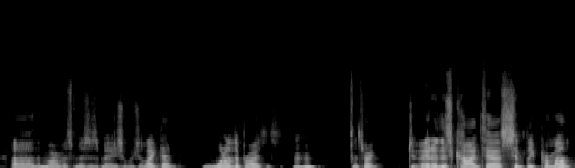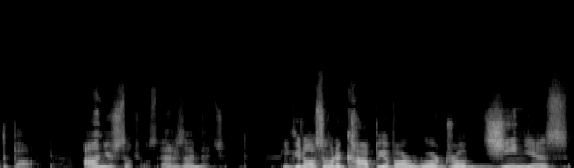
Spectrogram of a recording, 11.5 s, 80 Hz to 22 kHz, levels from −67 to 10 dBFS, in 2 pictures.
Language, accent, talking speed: English, American, 210 wpm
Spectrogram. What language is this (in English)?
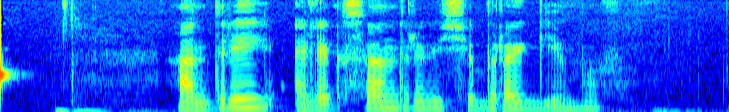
Russian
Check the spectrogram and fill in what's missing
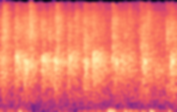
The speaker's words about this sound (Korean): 박수 한번 네. 부탁을 드리겠습니다. 감사합니다.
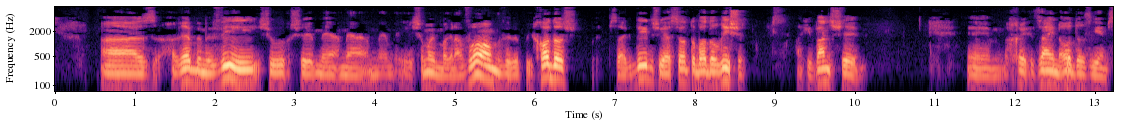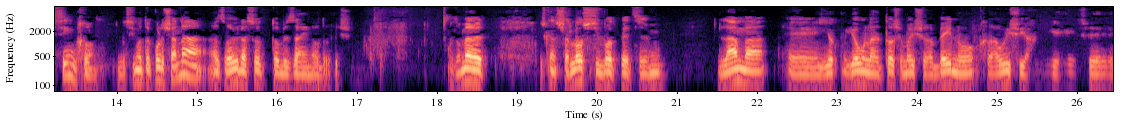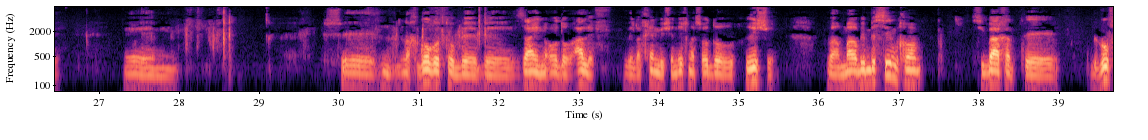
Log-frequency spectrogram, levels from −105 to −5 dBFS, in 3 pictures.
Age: 60-79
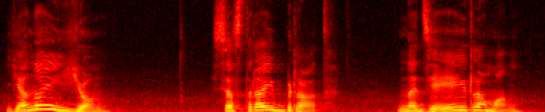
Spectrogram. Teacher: Калі «і» – гэта злучнік, і папярэдняе слова скончваецца на галосны, то тады вымаўляем «і» як «е».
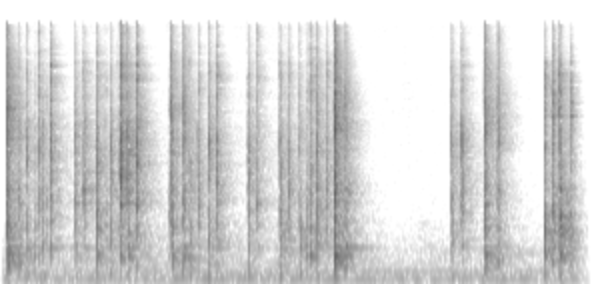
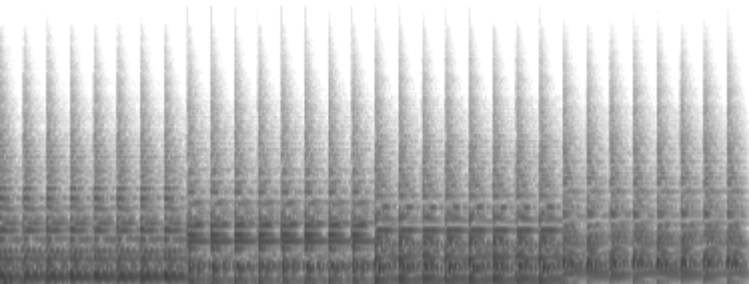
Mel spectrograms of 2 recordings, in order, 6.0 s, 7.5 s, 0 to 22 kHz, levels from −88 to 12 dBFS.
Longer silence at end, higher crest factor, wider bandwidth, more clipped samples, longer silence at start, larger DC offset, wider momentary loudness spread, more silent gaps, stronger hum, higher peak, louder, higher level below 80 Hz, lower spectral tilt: first, 0.25 s vs 0 s; first, 32 dB vs 14 dB; first, 17 kHz vs 11.5 kHz; neither; about the same, 0.05 s vs 0 s; second, under 0.1% vs 0.3%; first, 15 LU vs 2 LU; neither; neither; first, 0 dBFS vs -6 dBFS; second, -30 LUFS vs -21 LUFS; second, -62 dBFS vs -26 dBFS; second, 0 dB/octave vs -7 dB/octave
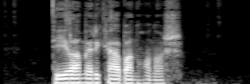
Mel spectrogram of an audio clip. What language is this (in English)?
Hungarian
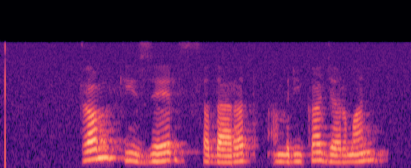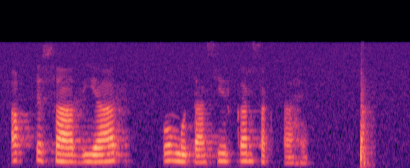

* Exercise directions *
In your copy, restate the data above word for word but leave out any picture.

* Exercise response *
Spectrogram of a recording, 11.5 s, 80 Hz to 22 kHz, levels from −67 to 10 dBFS, in 2 pictures.
Language, accent, talking speed: English, American, 210 wpm
Spectrogram. What language is this (in English)?
Russian
Check the spectrogram and fill in what's missing
The speaker's words about this sound (Korean): 박수 한번 네. 부탁을 드리겠습니다. 감사합니다.
Log-frequency spectrogram, levels from −105 to −5 dBFS, in 3 pictures.
Age: 60-79
Spectrogram. Teacher: Калі «і» – гэта злучнік, і папярэдняе слова скончваецца на галосны, то тады вымаўляем «і» як «е».
Mel spectrograms of 2 recordings, in order, 6.0 s, 7.5 s, 0 to 22 kHz, levels from −88 to 12 dBFS.
Longer silence at end, higher crest factor, wider bandwidth, more clipped samples, longer silence at start, larger DC offset, wider momentary loudness spread, more silent gaps, stronger hum, higher peak, louder, higher level below 80 Hz, lower spectral tilt: first, 0.25 s vs 0 s; first, 32 dB vs 14 dB; first, 17 kHz vs 11.5 kHz; neither; about the same, 0.05 s vs 0 s; second, under 0.1% vs 0.3%; first, 15 LU vs 2 LU; neither; neither; first, 0 dBFS vs -6 dBFS; second, -30 LUFS vs -21 LUFS; second, -62 dBFS vs -26 dBFS; second, 0 dB/octave vs -7 dB/octave
Mel spectrogram of an audio clip. What language is this (in English)?
Hungarian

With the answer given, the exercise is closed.